  • Miguel Latz, née Jacob Michael Faerber, died of heart trouble at 1200 West Adams Street on October 4, 1920, age 76. His November 1917 will, amended five months later, left the bulk of his estate to Ana and his brother. Bequests were also made to the Federation of Jewish Charities of Los Angeles, the Kaspare Cohn and German hospitals, the Hebrew Sheltering and Home of Aged, and the Jewish Orphans' Home in Huntington Park
  • Ana Davila de Latz and her younger sister, Lucina Davila—who had been living with the Latzes since 1912—continued on at 1200 West Adams along with Arnold Faerber. Ownership indicated on alteration permits issued during the 1920s varied between Mrs. Latz and Arnold; in 1922, Krempel & Erkes were called in to integrate an elevator into the design of he house. The same firm was hired in 1929 to add a room to the garage
  • The sisters and Arnold Faerber would remain at 1200 West Adams until their deaths. Arnold died at 81 on November 28, 1935, followed by Ana on June 21, 1937; she was between the ages of 84 and 87. Lucina inherited the house, remaining there along with various servants until she died on December 5, 1944, age 81

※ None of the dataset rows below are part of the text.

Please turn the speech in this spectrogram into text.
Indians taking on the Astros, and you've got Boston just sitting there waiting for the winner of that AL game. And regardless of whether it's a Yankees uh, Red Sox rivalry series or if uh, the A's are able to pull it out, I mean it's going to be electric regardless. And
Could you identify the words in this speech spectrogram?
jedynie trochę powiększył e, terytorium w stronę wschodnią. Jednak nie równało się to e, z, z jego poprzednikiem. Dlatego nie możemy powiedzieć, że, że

  • Almost every other house along West Adams Boulevard—which was upgraded in status, in vain, it seems, from "Street" in the 1920s—had become a multi-unit dwelling by the time the last of the Latzes left 1200. It too would be carved into apartments, four in its case, with more to come on its lot. As the site evolved, the rear building that had been added in 1912 was moved down to Wilmington, where it sits today at 1014 East Colon Street, complete with the octagonal front bay that mimics features of the original main house. The Department of Building and Safety issued a permit for its transfer on April 29, 1953. In its former place alongside the west property line would be built a two-story, 12-unit apartment house that would stretch from the front of the parcel still containing the house back to the rear line. A permit had been issued for it as 1208 West Adams on March 18. On March 11, 1963, a permit was issued for the expansion of 1208 with the addition of a separate two-story, 26-unit building covering the footprint of the 1900 house. The addition was not built in this form

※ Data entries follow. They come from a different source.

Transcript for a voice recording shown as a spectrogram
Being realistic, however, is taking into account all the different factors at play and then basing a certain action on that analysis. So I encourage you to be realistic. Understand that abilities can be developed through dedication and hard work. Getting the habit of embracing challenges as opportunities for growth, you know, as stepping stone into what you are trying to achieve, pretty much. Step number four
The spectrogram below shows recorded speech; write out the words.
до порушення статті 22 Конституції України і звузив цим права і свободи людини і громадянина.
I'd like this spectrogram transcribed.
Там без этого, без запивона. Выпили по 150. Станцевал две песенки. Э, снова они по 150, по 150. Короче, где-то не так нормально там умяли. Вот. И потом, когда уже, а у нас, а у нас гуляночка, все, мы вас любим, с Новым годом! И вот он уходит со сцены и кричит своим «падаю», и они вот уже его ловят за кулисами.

  • On January 19, 1965, the Department of Building and Safety issued a demolition permit for the 65-five-year-old house at 1200 West Adams Boulevard. On July 21, a permit was issued for 1204 West Adams, a proposal for a smaller, 16-unit apartment building annex to 1208 that would replace the old dwelling. Its certificate of occupancy was issued on May 23, 1966; both it and the 1953 building still stand today

The garage/dwelling added to the rear westerly side of 1200 West Adams Street in 1912 was relocated
to 1014 East Colon Street in Wilmington in 1953, not far from the well-known Banning house. Its
original design was described as complementing the main house; the octagonal bay and bit
of tiling suggest the origins of 1014 East Colon. (The fabled Banning family's house
in town was at 240 West Adams Boulevard; it coincidentally is not dissimilar
in massing and materials and oblique siting to 1200 West Adams.)

Illustrations: Private Collection; Los Angeles Express